Legislator Randy Brown (R-Newfield) commented that he agreed with the policy changing to be based on expenses rather than revenues, adding that the County still has a sizable amount of fund balance above the $45.3 million. Brown inquired about how the County would access these funds in case it was needed, it was clarified that there are steps to refund the balance if those funds are used.
Among Other Business
A proclamation was read acknowledging Frank Proto, a former Legislator and one of the founding board members of Tompkins Consolidated Area Transit (TCAT) for his lifetime of public service. Proto accepted the proclamation and shared reflections from his time as a public servant and his efforts to support the collaborative community bus service.
Chairwoman Shawna Black (D-Ithaca) shared an end-of-the-year note of gratitude to the Legislature, County staff, and members of the public,

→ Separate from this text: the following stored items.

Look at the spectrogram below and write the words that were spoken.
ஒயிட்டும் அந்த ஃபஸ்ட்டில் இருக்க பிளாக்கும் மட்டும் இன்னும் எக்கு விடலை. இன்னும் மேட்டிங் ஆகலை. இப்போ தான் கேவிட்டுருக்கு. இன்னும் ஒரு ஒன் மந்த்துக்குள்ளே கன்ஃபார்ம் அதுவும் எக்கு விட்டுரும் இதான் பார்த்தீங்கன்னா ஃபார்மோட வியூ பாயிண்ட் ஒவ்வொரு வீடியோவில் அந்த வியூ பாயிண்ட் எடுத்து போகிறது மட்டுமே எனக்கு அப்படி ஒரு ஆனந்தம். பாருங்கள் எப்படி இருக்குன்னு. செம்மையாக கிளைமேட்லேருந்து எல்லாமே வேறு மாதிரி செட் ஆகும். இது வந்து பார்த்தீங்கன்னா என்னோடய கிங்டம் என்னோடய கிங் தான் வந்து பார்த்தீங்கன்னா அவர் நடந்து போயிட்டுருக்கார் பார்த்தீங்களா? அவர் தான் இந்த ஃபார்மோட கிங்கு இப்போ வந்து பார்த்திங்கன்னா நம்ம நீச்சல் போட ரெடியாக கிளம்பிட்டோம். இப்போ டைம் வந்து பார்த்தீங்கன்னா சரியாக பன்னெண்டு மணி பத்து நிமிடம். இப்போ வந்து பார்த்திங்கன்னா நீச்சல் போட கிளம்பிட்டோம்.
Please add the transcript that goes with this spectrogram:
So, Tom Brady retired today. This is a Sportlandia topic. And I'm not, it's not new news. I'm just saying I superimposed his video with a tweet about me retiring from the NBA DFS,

“…This was another year full of many accomplishments across the entire organization. Thank you to my colleagues who have trusted me to be your leader over the past two years. This has been the ultimate honor of my life and truly an experience I will never forget.
I also want to acknowledge the hundreds of community members who provided public comments to the Legislature and County staff this year. Community members have provided valuable insights both here in chambers and in other forums like our strategic planning process. We also have many community members that volunteer their time to be part of our advisory boards. Their feedback is invaluable and an essential part of our decision making. I believe our County is better off when we hear from members of the public and weigh different opinions and lived experiences.

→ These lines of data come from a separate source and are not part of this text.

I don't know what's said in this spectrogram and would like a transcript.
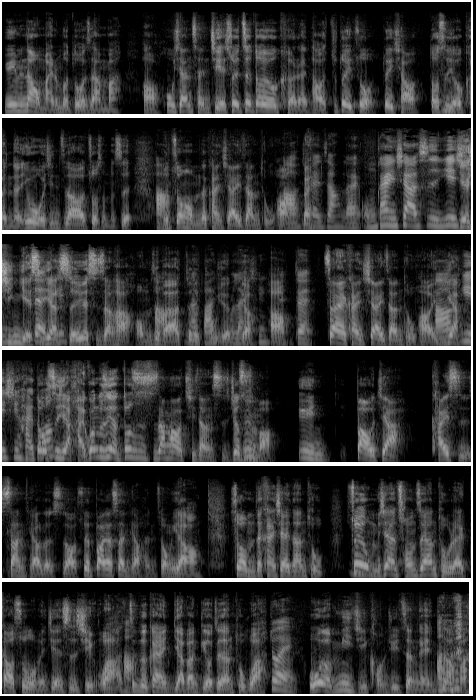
愿意让我买那么多张嘛，好，互相承接，所以这都有可能，哈，对做对敲都是有可能，因为我已经知道要做什么事。我们中红，我们再看下一张图哈好，，下一张来，我们看一下是叶叶星也是一样，十二月十三号，我们再把它这个好图用掉。好，对，再来看下一张图哈，一好样，叶星海光都是一样，海光都是一样，都是十三号起涨时，就是什么运报价。开始上调的时候，所以报价上调很重要啊。所以我们再看下一张图，所以我们现在从这张图来告诉我们一件事情，哇，好。这个刚才亚班给我这张图，哇，对。我有密集恐惧症哎，你知道吗？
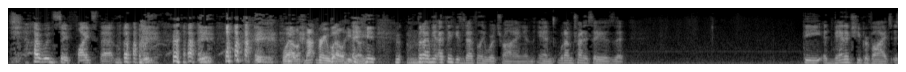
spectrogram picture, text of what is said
I wouldn't say fights that. Well, not very well he does. but I mean, I think it's definitely worth trying. And, and what I'm trying to say is that the advantage he provides is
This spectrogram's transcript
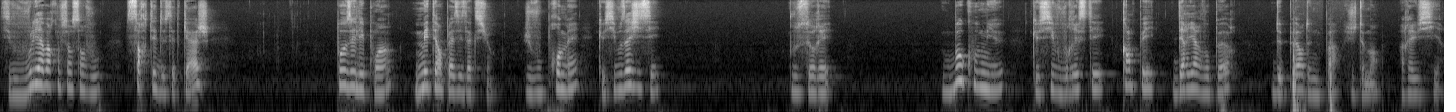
Si vous voulez avoir confiance en vous, sortez de cette cage, posez les points, mettez en place des actions. Je vous promets que si vous agissez, vous serez beaucoup mieux que si vous restez campé derrière vos peurs, de peur de ne pas justement réussir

I’m looking forward to 2024, with new energy and opportunities for Tompkins County and I hope it will be a year where we don’t shy away from challenges, no matter how big they are. I hope that we continue as innovative and forward-thinking problem solvers.”
A presentation was delivered by Hailley Delisle, a Sustainability Planner in the Department of Planning and Sustainability, on the topic of the New York State Electric and Gas (NYSEG) rate case and lessons learned by Tompkins County as a party to the case. Delisle detailed the rate case process and the rate case decision, which includes a 62% increase in electric delivery rates and a 17.8% increase in gas delivery rates – equating to a $30 per month increase for electric customers after three years. Several considerations can be made leading up to the next rate case if Tompkins County chooses to become a party to the case, including the Legislature setting a clear direction for Planning staff, or the hiring of third-party representation to advocate on behalf of the County. Legislator Greg Mezey (D-Dryden) shared that from his calculations, between 26-31 hours would need to be worked by a resident (who purchases both electric and gas) making a living wage to cover the increased costs in year three of the new rates.
A resolution passed unanimously for the County to extend the Tompkins Chamber’s operation of the Ithaca/Tompkins County Convention and Visitors Bureau (CVB) for another five-year period. The memorandum of understanding between the parties was recently amended to bring it into compliance with current County policies.
Unanimously, the Legislature accepted a collective bargaining agreement with the Civil Service Employees’ Association (CSEA), Blue Collar Unit 8900-01 that will be in effect through 2026.
A resolution passed unanimously (14-0) to enter into a memorandum of understanding with the City of Ithaca to expand the C.A.R.E. (Crisis Alternative Response and Engagement) Team to a partnership with the Ithaca Police Department. The C.A.R.E. Team is a co-response model utilizing a law enforcement officer and mental health professional to respond to crisis calls for service.